On Tuesday night, Holt was a catalyst in the Pirates' 6-2 win over Houston, going 4-for-5 with a double and two runs scored.
At 6’2”, 240 pounds, Wily Peralta throws a heavy fastball with late, arm-side sink that induces more groundouts than strikeouts. His command of the pitch still can vary, but he’s improved his command over the second half of the season.
The right-hander also features a slider and changeup, the latter of which can still be fringy.
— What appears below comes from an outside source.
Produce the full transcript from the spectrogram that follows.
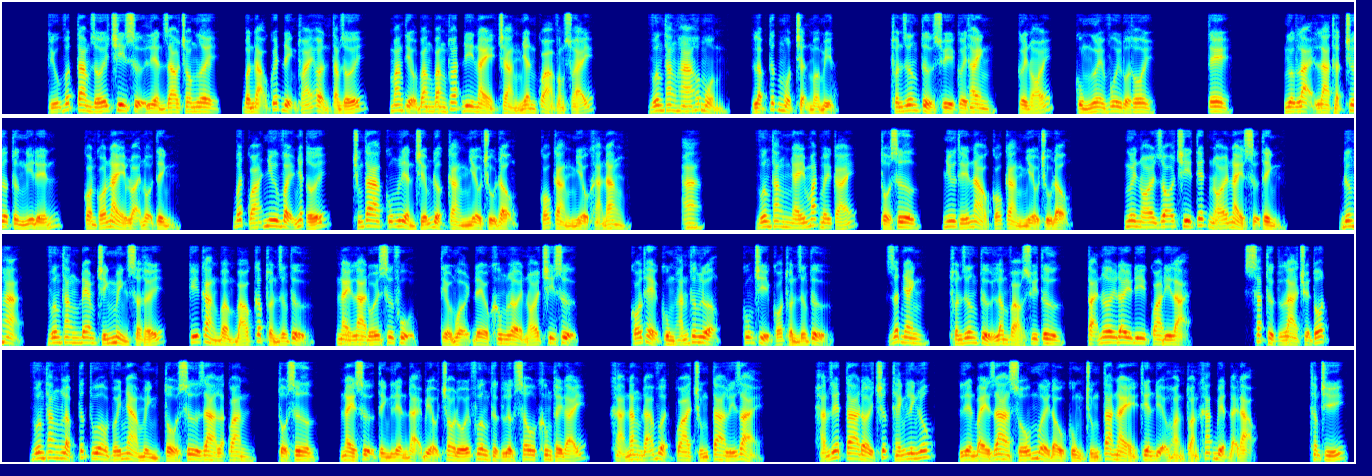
Cứu vớt tam giới chi sự liền giao cho ngươi, bần đạo quyết định thoái ẩn tam giới, mang tiểu băng băng thoát đi này chẳng nhân quả vòng xoáy vương thăng há hốc mồm lập tức một trận mờ mịt. Thuần dương tử suy cười thành, cười nói cùng ngươi vui đùa thôi. T. Ngược lại là thật chưa từng nghĩ đến còn có này loại nội tình. Bất quá như vậy nhất tới chúng ta cũng liền chiếm được càng nhiều chủ động có càng nhiều khả năng. A. Vương thăng nháy mắt mấy cái tổ sư như thế nào có càng nhiều chủ động? Ngươi nói rõ chi tiết nói này sự tình. Đương hạ vương thăng đem chính mình sở thấy kỹ càng bẩm báo cấp thuần dương tử này là đối sư phụ tiểu muội đều không lời nói chi sự. Có thể cùng hắn thương lượng cũng chỉ có thuần dương tử. Rất nhanh thuần dương tử lâm vào suy tư, tại nơi đây đi qua đi lại. Xác thực là chuyện tốt. Vương thăng lập tức thua với nhà mình tổ sư ra lạc quan. Tổ sư, này sự tình liền đại biểu cho đối phương thực lực sâu không thấy đáy, khả năng đã vượt qua chúng ta lý giải. Hắn giết ta đời trước thánh linh lúc, liền bày ra số mười đầu cùng chúng ta này thiên địa hoàn toàn khác biệt đại đạo. Thậm chí,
For both pitches, when Peralta establishes his fastball command, they have a tendency to grade up and be more effective offerings.
He struggled through the first half of the season, posting a 5-8 record with a 5.10 ERA, .277 opponent batting average and 2.11 GB/FB rate in 90 innings.
Since the All-Star break, though, Peralta has turned around his 2012 campaign. In 56.2 innings spanning 10 starts, the right-hander registered a 2.78 ERA, .179 opponent batting average and 1.54 GB/FB rate.
Overall, he recorded 143 strikeouts, issued 78 walks and registered a 1.88 GB/FB rate in 146.2 innings.
In his first major league start on Wednesday, Peralta picked up the win after allowing three earned runs on five hits and four walks while collecting three strikeouts over six innings.
At 6’4”, 230 pounds, Jeurys Familia possesses a power arm that generates mid- to upper-90s fastballs. The right-hander’s primary offspeed pitch is his slider, which grades out as above average when he’s able to locate and utilize it in relation to his heater. He also throws a changeup, although it’s noticeably a less developed offering.
Despite being 22 years old, Familia has seemingly struggled with his command for years, and this season was no different.
Making 28 starts for Triple-A Buffalo, Familia posted a 9-9 record with a 4.73 ERA and 1.59 WHIP with 128 strikeouts and 73 walks in 137 innings.
The right-hander made his long-awaited big league debut on Tuesday, giving up a hit while notching a strikeout in a scoreless inning against the Cardinals.
Drafted by the Chicago Cubs in the 30th round of the 2004 draft, Russ Canzler spent six seasons in the organization before he was signed as a free agent by the Tampa Bay Rays prior to the 2011 season. The Indians inked him as a free agent headed into the 2012 season.
In nine minor league seasons, the 6'2", 225-pounder has seen time at first base, third base and in the outfield. He has posted a career minor league batting average of .278/.347/.472 with 208 doubles, 106 home runs and 721 strikeouts in 868 games.
His only major league experience came last season when he was 1-for-3 in three games with the Rays.
Since his promotion on Sept. 1, Canzler is 5-for-16 with a double and three strikeouts in four games, playing primarily left field.
A 26-year-old left-handed-hitting outfielder, David Lough was an 11th-round selection by the Royals in the 2007 draft.
Having spent the last three seasons at Triple-A Omaha, one can assume that his September call-up was more than welcomed.
In six minor league seasons, Lough has batted .294/.346/.458 with 115 doubles, 49 triples, 62 home runs and 91 stolen bases in 640 games.
Prior to the news of his promotion, he was batting .275/.317/.420 with 40 extra-base hits and 26 stolen bases in 130 games at Triple-A.
Since debuting on Sept. 1, Lough is 5-for-17 with a double, stolen base and RBI over four games.